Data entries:

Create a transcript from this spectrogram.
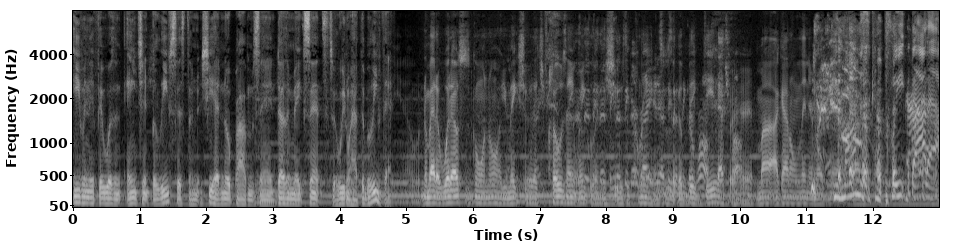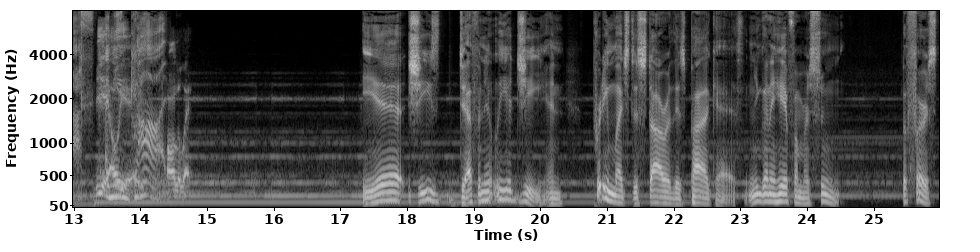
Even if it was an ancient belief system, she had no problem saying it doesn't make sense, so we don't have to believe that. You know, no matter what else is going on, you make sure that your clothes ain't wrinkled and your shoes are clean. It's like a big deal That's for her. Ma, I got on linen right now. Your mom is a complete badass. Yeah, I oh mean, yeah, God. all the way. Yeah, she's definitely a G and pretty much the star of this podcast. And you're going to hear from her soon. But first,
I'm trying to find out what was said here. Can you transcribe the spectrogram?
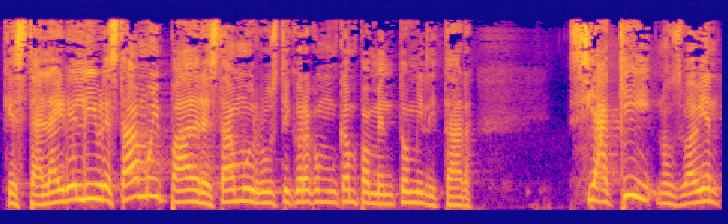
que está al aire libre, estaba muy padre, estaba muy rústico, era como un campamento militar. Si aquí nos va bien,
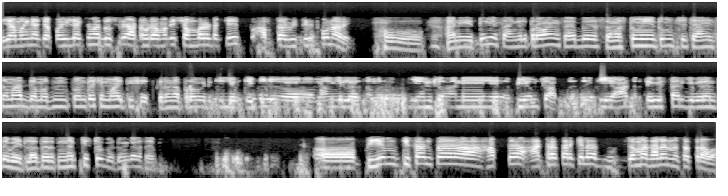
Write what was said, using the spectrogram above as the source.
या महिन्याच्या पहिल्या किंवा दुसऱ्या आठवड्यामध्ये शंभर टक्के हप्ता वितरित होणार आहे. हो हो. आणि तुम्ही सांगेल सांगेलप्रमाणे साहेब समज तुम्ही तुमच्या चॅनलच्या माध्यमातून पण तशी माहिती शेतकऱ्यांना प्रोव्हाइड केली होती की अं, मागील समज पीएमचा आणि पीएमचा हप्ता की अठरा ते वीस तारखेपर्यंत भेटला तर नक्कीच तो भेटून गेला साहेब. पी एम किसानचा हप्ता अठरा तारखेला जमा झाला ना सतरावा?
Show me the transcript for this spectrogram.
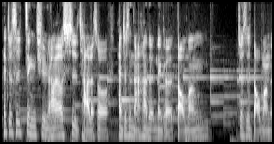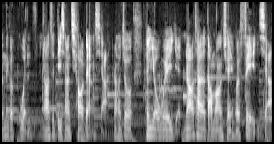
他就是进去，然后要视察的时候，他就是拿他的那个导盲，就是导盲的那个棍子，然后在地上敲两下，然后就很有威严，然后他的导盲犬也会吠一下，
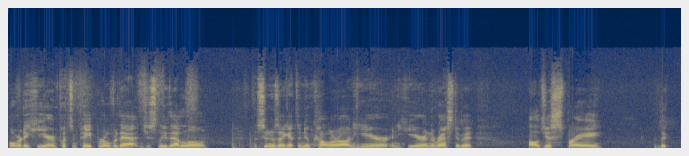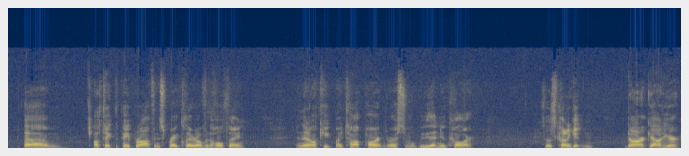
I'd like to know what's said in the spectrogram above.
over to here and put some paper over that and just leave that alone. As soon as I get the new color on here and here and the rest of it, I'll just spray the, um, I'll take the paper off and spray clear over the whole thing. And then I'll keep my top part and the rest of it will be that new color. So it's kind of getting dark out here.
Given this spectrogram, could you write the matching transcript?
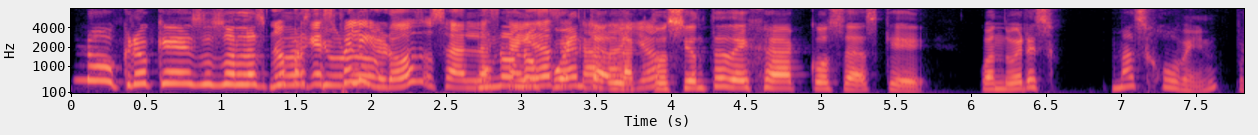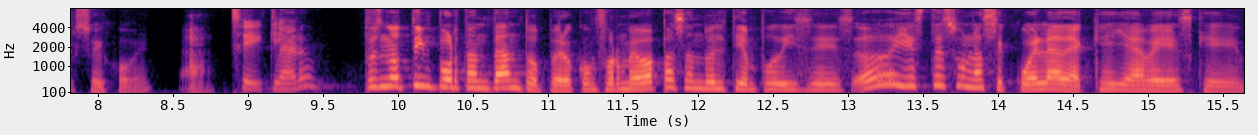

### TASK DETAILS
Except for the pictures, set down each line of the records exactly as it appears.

### WRITTEN SOLUTION
Create a transcript from this spectrogram.
Even if it was an ancient belief system, she had no problem saying it doesn't make sense, so we don't have to believe that. You know, no matter what else is going on, you make sure that your clothes ain't wrinkled and your shoes are clean. It's like a big deal That's for her. Ma, I got on linen right now. Your mom is a complete badass. Yeah, I oh mean, yeah, God. all the way. Yeah, she's definitely a G and pretty much the star of this podcast. And you're going to hear from her soon. But first,
I'm trying to find out what was said here. Can you transcribe the spectrogram?
que está al aire libre, estaba muy padre, estaba muy rústico, era como un campamento militar. Si aquí nos va bien,
Write what was said, using the spectrogram above as the source.
या महिन्याच्या पहिल्या किंवा दुसऱ्या आठवड्यामध्ये शंभर टक्के हप्ता वितरित होणार आहे. हो हो. आणि तुम्ही सांगेल सांगेलप्रमाणे साहेब समज तुम्ही तुमच्या चॅनलच्या माध्यमातून पण तशी माहिती शेतकऱ्यांना प्रोव्हाइड केली होती की अं, मागील समज पीएमचा आणि पीएमचा हप्ता की अठरा ते वीस तारखेपर्यंत भेटला तर नक्कीच तो भेटून गेला साहेब. पी एम किसानचा हप्ता अठरा तारखेला जमा झाला ना सतरावा?
Show me the transcript for this spectrogram.
他就是进去，然后要视察的时候，他就是拿他的那个导盲，就是导盲的那个棍子，然后在地上敲两下，然后就很有威严，然后他的导盲犬也会吠一下，
I'd like to know what's said in the spectrogram above.
over to here and put some paper over that and just leave that alone. As soon as I get the new color on here and here and the rest of it, I'll just spray the, um, I'll take the paper off and spray clear over the whole thing. And then I'll keep my top part and the rest of it will be that new color. So it's kind of getting dark out here.
Given this spectrogram, could you write the matching transcript?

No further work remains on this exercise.